◆ **Description of the task**
For this exercise, output the entries below exactly from the line that holds "Said about this" to the line that holds "Check the recording", both ends included. No pictures belong in the copy.

◆ **Task data**

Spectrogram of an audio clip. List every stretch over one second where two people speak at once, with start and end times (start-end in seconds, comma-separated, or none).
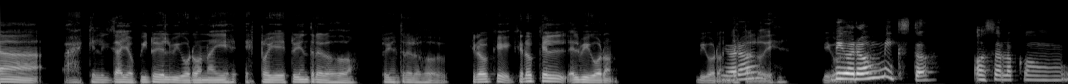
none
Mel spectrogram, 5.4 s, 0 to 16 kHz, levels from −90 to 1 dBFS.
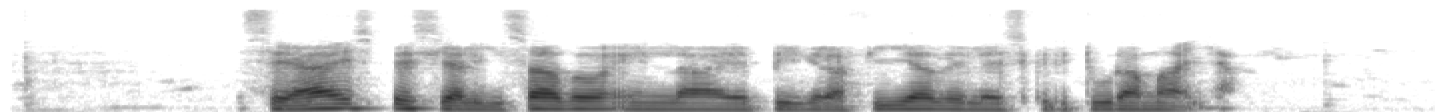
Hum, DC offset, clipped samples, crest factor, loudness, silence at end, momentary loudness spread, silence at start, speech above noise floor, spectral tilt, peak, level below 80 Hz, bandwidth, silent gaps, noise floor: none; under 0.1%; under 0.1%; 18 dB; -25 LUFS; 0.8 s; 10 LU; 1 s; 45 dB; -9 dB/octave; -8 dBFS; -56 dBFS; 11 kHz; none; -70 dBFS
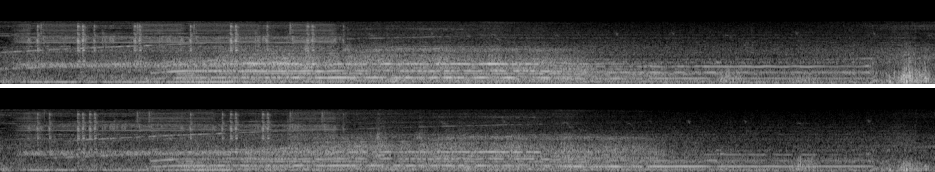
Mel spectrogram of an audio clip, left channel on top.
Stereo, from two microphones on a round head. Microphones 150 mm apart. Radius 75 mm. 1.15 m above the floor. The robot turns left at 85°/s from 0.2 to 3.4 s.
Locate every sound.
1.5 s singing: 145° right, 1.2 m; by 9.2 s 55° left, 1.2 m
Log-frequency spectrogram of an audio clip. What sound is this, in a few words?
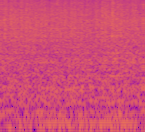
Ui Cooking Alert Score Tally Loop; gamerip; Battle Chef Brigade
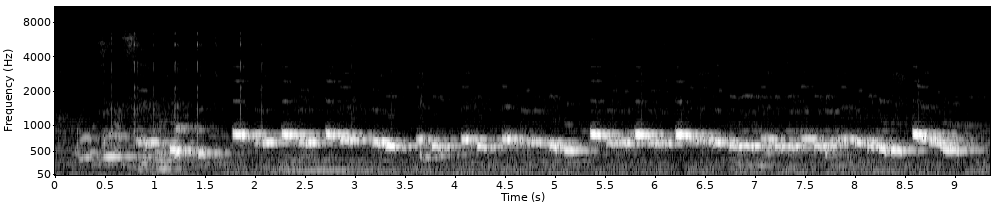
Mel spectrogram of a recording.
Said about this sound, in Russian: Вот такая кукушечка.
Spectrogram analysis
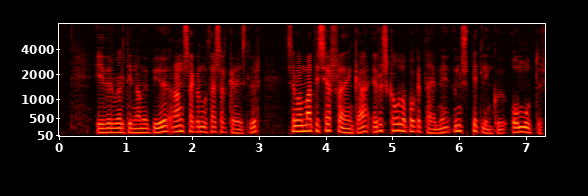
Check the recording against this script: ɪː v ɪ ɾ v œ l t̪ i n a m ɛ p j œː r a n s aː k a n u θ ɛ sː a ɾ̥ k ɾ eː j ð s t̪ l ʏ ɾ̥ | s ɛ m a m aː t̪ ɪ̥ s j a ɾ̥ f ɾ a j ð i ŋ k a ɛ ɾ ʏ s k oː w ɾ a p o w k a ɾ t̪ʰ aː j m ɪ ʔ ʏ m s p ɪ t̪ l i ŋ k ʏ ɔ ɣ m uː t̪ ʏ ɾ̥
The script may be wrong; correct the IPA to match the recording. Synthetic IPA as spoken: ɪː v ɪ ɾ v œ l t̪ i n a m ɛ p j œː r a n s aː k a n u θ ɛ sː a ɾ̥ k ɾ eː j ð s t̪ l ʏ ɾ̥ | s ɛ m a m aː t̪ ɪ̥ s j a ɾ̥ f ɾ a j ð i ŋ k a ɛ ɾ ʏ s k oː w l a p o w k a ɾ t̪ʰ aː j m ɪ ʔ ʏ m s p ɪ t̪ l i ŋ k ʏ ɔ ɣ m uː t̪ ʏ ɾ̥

◆ **Response to the task**
Said about this sound, in Russian: Вот такая кукушечка.
Spectrogram analysis
Check the recording against this script: ɪː v ɪ ɾ v œ l t̪ i n a m ɛ p j œː r a n s aː k a n u θ ɛ sː a ɾ̥ k ɾ eː j ð s t̪ l ʏ ɾ̥ | s ɛ m a m aː t̪ ɪ̥ s j a ɾ̥ f ɾ a j ð i ŋ k a ɛ ɾ ʏ s k oː w ɾ a p o w k a ɾ t̪ʰ aː j m ɪ ʔ ʏ m s p ɪ t̪ l i ŋ k ʏ ɔ ɣ m uː t̪ ʏ ɾ̥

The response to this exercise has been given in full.